L3

Automated Detection

Tool

Version

Checker

Description

Axivion Bauhaus Suite

7.2.0

CertC++-INT50
CodeSonar
6.2p0

LANG.CAST.COERCE

LANG.CAST.VALUE

Coercion Alters Value

Cast Alters Value

Helix QAC

2021.2

C++3013
Parasoft C/C++test

2021.2

CERT_CPP-INT50-a

An expression with enum underlying type shall only have values corresponding to the enumerators of the enumeration

PRQA QA-C++

4.4

3013
PVS-Studio

7.16

V1016

Related Vulnerabilities

Search for vulnerabilities resulting from the violation of this rule on the CERT website.

Bibliography

[Becker 2009]Section 7.2, "Enumeration Declarations"
[ISO/IEC 14882-2020]

Subclause 5.2.9, "Static Cast"
Subclause 7.2, "Enumeration Declarations"



9 Comments

  1. C++17 is going to make this somewhat more dangerous, btw. [expr.static.cast]p10 has changed to state that the behavior is undefined rather than the value is unspecified.

  2. In the first non-compliant example, the enumType, according to en.cppreference.com, the underlying type is "int" , hence both the intVal and the enumType are of the same type. Why is it that the does not have values corresponding to the enumerators of the enumeration?

    1. The underlying type of an enum is not necessarily int, as is explained in the introduction.

  3. I cannot find "introduction" from this page about enum:https://en.cppreference.com/w/cpp/language/enum

    Perhaps you are referring to this following description? 

    "Values of unscoped enumeration type are implicitly-convertible to integral types. If the underlying type is not fixed, the value is convertible to the first type from the following list able to hold their entire value range: intunsigned intlongunsigned longlong long, or unsigned long long. If the underlying type is fixed, the values can be converted to their promoted underlying type."  

    I still don't see that the underlying type of an enum is not necessarily int. Hint please.

    1. I meant the introduction to this rule.

    1. Can you clarify what you mean by giving a concrete example of a full C++ program that has surprising behavior because of this?

  4. FYI, the excerpt from the standard is pretty stale (as Aaron Ballman mentioned in 2017 it's now UB).

    Also, C++20 fixed what I suspect was a defect in the C++17 math.  If you do the math using the excerpt above (equivalently c++17 § 10.2 paragraph 8):

    enum Big{A=-128}; // |emax| = 128 => bmax = 255 => range is -256..255 (for c++17, but not c++20)
    enum Small{B=-128, C=-127}; // -128..127



    I don't think it was intended that Big's range would be bigger than Small's.

    It might be useful to update this page with the C++20 version, see § 9.7.1 paragraph 8.  The new text is easier to understand too.

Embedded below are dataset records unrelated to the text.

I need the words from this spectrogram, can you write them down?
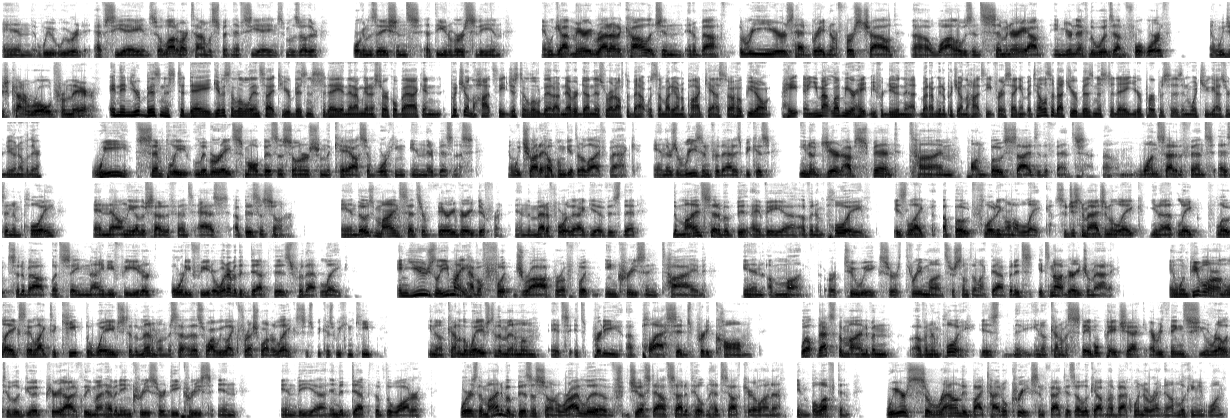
And we, we were at FCA. And so a lot of our time was spent in FCA and some of those other organizations at the university. And, and we got married right out of college. And in about three years, had Braden, our first child, uh, while I was in seminary out in your neck of the woods out in Fort Worth and we just kind of rolled from there. And then your business today, give us a little insight to your business today, and then I'm going to circle back and put you on the hot seat just a little bit. I've never done this right off the bat with somebody on a podcast, so I hope you don't hate. And you might love me or hate me for doing that, but I'm going to put you on the hot seat for a second. But tell us about your business today, your purposes, and what you guys are doing over there. We simply liberate small business owners from the chaos of working in their business, and we try to help them get their life back. And there's a reason for that, is because you know, Jared, I've spent time on both sides of the fence. Um, one side of the fence as an employee, and now on the other side of the fence as a business owner. And those mindsets are very, very different. And the metaphor that I give is that the mindset of a of a uh, of an employee is like a boat floating on a lake. So just imagine a lake. You know, that lake floats at about let's say 90 feet or 40 feet or whatever the depth is for that lake. And usually you might have a foot drop or a foot increase in tide in a month or two weeks or three months or something like that. But it's it's not very dramatic. And when people are on lakes, they like to keep the waves to the minimum. That's, that's why we like freshwater lakes, is because we can keep, you know, kind of the waves to the minimum. It's it's pretty uh, placid, it's pretty calm. Well, that's the mind of an of an employee is you know kind of a stable paycheck. Everything's you know, relatively good. Periodically, you might have an increase or decrease in in the uh, in the depth of the water. Whereas the mind of a business owner, where I live just outside of Hilton Head, South Carolina, in Bluffton, we're surrounded by tidal creeks. In fact, as I look out my back window right now, I'm looking at one.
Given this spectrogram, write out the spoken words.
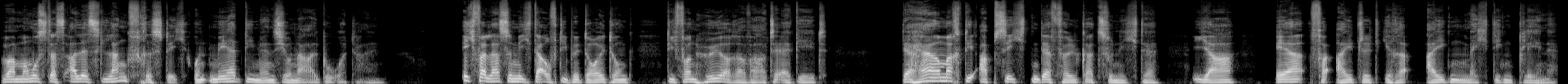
Aber man muss das alles langfristig und mehrdimensional beurteilen. Ich verlasse mich da auf die Bedeutung, die von höherer Warte ergeht. Der Herr macht die Absichten der Völker zunichte. Ja, er vereitelt ihre eigenmächtigen Pläne.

    1. David:
      Sorry for the delay. I've updated the standard excerpts to C++20 as you suggest. I have no idea what the intention was wrt the range of Big vs Small...that is a question for WG21.